Located near Crystal Peaks shopping complex, Sheffield College and housing, the playing fields are an important green space to those who live, work and study in the area. Along with local councillors, residents fought to protect the site to make sure it stays that way.
Fields in Trust protects open spaces all across the UK from being developed – from sports pitches to children’s playgrounds, bicycle trails to country parks.
Councillor Mary Lea, Cabinet Member for Culture, Sport and Leisure at Sheffield City Council, said: “We are very lucky to have so many beautiful green spaces here in Sheffield: The Outdoor City and we know how valuable they are to our residents.
“People in the local area have fought hard to protect the playing fields at Ochre Dike and I’m pleased that their passion has been rewarded in this way.
“Today’s ceremony, along with our recent award from the Fields in Trust, demonstrates our commitment to protecting the outdoor spaces that make out city so great. I’d like to thank everybody involved for helping us to preserve this wonderful site so that it can be enjoyed for many generations to come.”
The playing field on Ochre Dike Lane, Waterthorpe, was formally designated in 2015 after members of the local community worked with Sheffield City Council to secure the status. Since then they have been waiting to receive the official plaque of designation.

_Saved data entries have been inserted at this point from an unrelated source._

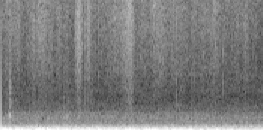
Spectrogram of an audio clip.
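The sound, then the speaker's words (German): A steady, blustery rumble of wind buffeting the microphone on a windy day with blue sky and bright sunshine, deep and continuous with slight gusty swells, fairly loud, with no voices. “Es ist ein bisschen windig, okay, aber.”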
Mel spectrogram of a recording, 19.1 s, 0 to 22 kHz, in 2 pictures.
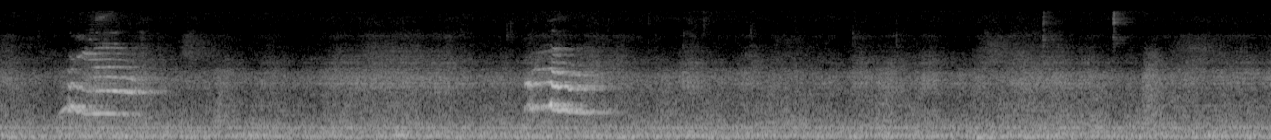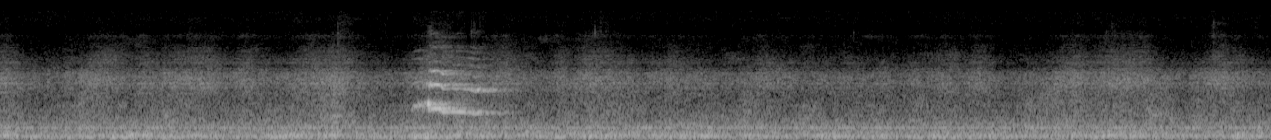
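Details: Kitten making nom nom noises while eating; three brief descending mews at about 1, 4 and 13 seconds, separated by long quiet stretches with a constant low hum.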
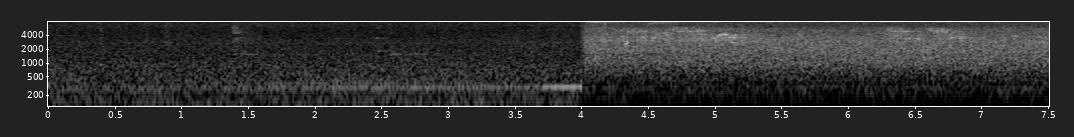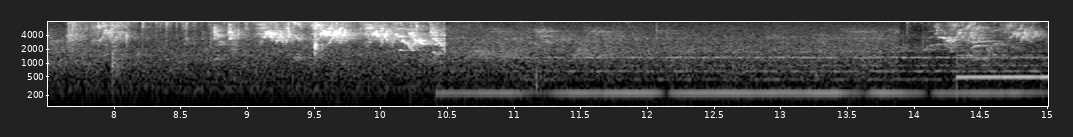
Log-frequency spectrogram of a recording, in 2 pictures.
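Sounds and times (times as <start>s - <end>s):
steady low hum: 0.0s - 4.0s, 10.4s - 15.0s
songbirds chirping: 2.3s - 15.0s
outdoor hiss: 4.0s - 13.0s.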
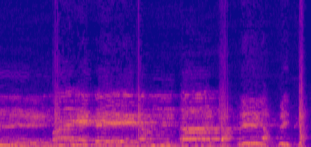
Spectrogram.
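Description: Male voices chanting a nauha (Shia elegy) in long held, slowly falling lines, with the sharp slaps of chest-beating matam about every second and a half, three strikes in all. About two-thirds of the way through the held line stops and gives way to short, broken shouts.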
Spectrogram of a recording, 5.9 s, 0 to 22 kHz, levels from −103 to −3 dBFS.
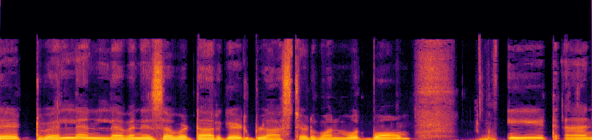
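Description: At 4.95 to 4.97 s, damaged data in the compressed stream causes the decoder to misread the frames there, lose sync and hunt for the next valid frame header. The result is a brief blip of about 24 ms cutting through the sound.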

Yesterday that plaque was unveiled at the official designation ceremony. The Trust’s Jamie Leeson was there to reveal the plaque with Councillor Mary Lea and David Cooper, Head of Policy and Projects at Sheffield Parks and Countryside. They were joined by local councillors and residents who planted a tree as part of the ceremony and a new sign was installed on site.
Jamie Leeson, Development manager at Fields in Trust, said: “Sheffield City Council are demonstrating the value of their precious public green spaces such as Ochre Dike Playing Fields by protecting them forever with Fields in Trust.
“At a time when there is pressure on land for housing and commercial development we applaud the decision to safeguard recreational space for future generations and provide opportunities for families and the wider community of Sheffield to enjoy time outdoors. Access to parks and playgrounds contributes to physical health, mental wellbeing and community cohesion resulting in more active and longer, healthier lives.”
This comes after, six weeks ago, Sheffield City Council won a national award for Partner of the Year, for its work with Fields In Trust on protecting green spaces in the city.
The Partner of the Year Award recognises those organisations who have gone the extra mile over the last year to advocate the work of national charity Fields in Trust and to further its mission of ensuring everyone – young or old, able-bodied or disabled and wherever they live – should have access to free, local outdoor space for sport, play and recreation.
Ochre Dike is one of Sheffield’s three Fields in Trust sites, which also includes Weston Park, the city’s only Centenary Field (Centenary Field status recognises all those who lost their lives in the First World War) and Woodhouse Mill recreation ground, which was dedicated as a Queen Elizabeth II Field as part of the 2012 Diamond Jubilee celebrations.